Sections 14 and 15 of the notification list all practices considered cruel and harmful and the protection of animals from injury or unnecessary pain or suffering – this has been sufficiently expanded to include all modes of cruelty being practiced currently. (At the end of this article, a link to the PDF of the Gazette notification is provided for those who would be interested in reading the notification in its entirety.)
Section 22 of the Gazette notification which deals with the sale of cattle titled “Restrictions on the sale of cattle” is probably the only section that could be considered contentious given how loosely regulated the sale of cattle has been thus far in our country. This is probably the only section that could have been objected to, if at all, and even then a civilized and rational discussion could have sorted out differences if any and provided clarity. Also, the “30-day review-window” provided by the government could also have been used to make changes (if any) to this section.
Section 22 prevents the sale of young animals. Further, an animal cannot be traded without a written declaration signed by the owner of the cattle or his/her duly authorized agent. All animals sold at the animal market would be only for the purpose of agriculture and not for the purpose of slaughter or sacrifice.
It is probably this restriction that is at the heart of the entire hullabaloo. In all probability slaughter houses were indulging in illegal buying of perfectly healthy cattle from animal markets when in reality the animal markets are primarily for the purpose of trading in cattle for use in agricultural lands and for agricultural purposes. Nowhere in the notification does it say that slaughter houses are banned from buying cattle directly from farmers for the purpose of slaughter but clearly the illegal practice of slaughter houses buying from animal markets and also the practice of locating slaughter houses adjacent to or very near animal markets is being sought to be prevented or at least restricted and this is as it should be.
In the short term though it is clear that slaughter houses that had it easy and could procure cattle without any restrictions would be put to some difficulty but as mentioned earlier there are no restrictions on buying of cattle directly from farmers. The Government could perhaps look into this aspect and come out with guidelines on how slaughter houses would receive cattle going forward for their businesses to continue to thrive.
It is this aspect that media houses, politicians, and expert commentators should have debated instead of indulging in meaningless polemics and mass slaughter of innocent calves in broad daylight.
In conclusion, it is clear that the prime focus of this notification/regulation is the prevention of cruelty to animals and ensuring protection of animals from needless suffering and pain during the process of handling, transportation, and caging/penning. The clause that restricts the setting up of a slaughter house within 25 kilometers of a State border and 50 kilometers within an International border is another laudable step to prevent the smuggling and illegal inter-state and trans-border trade of cattle. The restriction on sale is only restricted to the animal market and does not prevent direct sale from farmer to slaughter houses.
Mainstream media would do well to report and inform the truth to people rather than focus on building narratives that suit their paymasters in the political arena.
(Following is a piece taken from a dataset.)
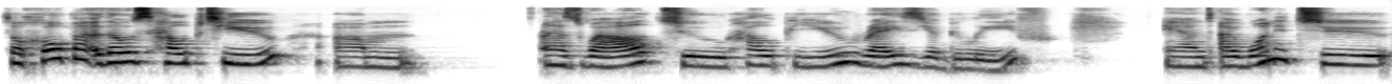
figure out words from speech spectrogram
So, hope those helped you um, as well to help you raise your belief. And I wanted to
Politicians would be advised to focus on their primary job which is to work for the welfare of the state and subjects rather than working to expand fault lines and stoke divisive tendencies within the country.
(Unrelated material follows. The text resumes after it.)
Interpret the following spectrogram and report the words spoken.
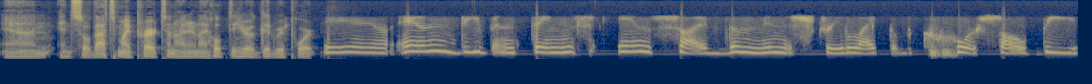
And and so that's my prayer tonight, and I hope to hear a good report. Yeah, and even things inside the ministry, like of course I'll be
This article was first published in Rightlog.in on May 30, 2017 under the title: “You are being taken in by the media reports about beef ban, The government report presents an entirely different story” Link to the article on the site is here (Click to read)
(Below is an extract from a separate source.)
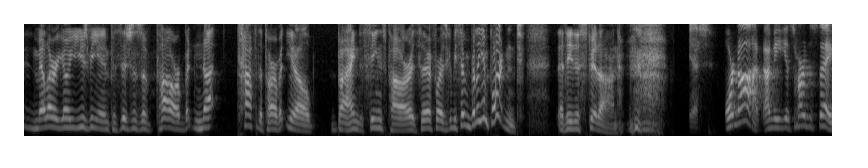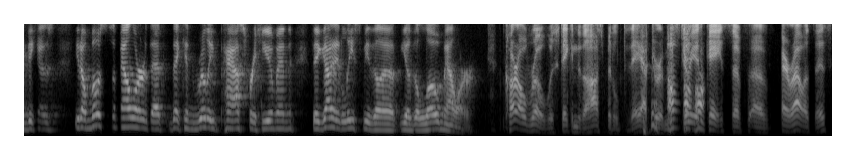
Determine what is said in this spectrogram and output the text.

Link to the Notification:
Image of Cow: http://blog.daum.net/pzkpfw3485/2247962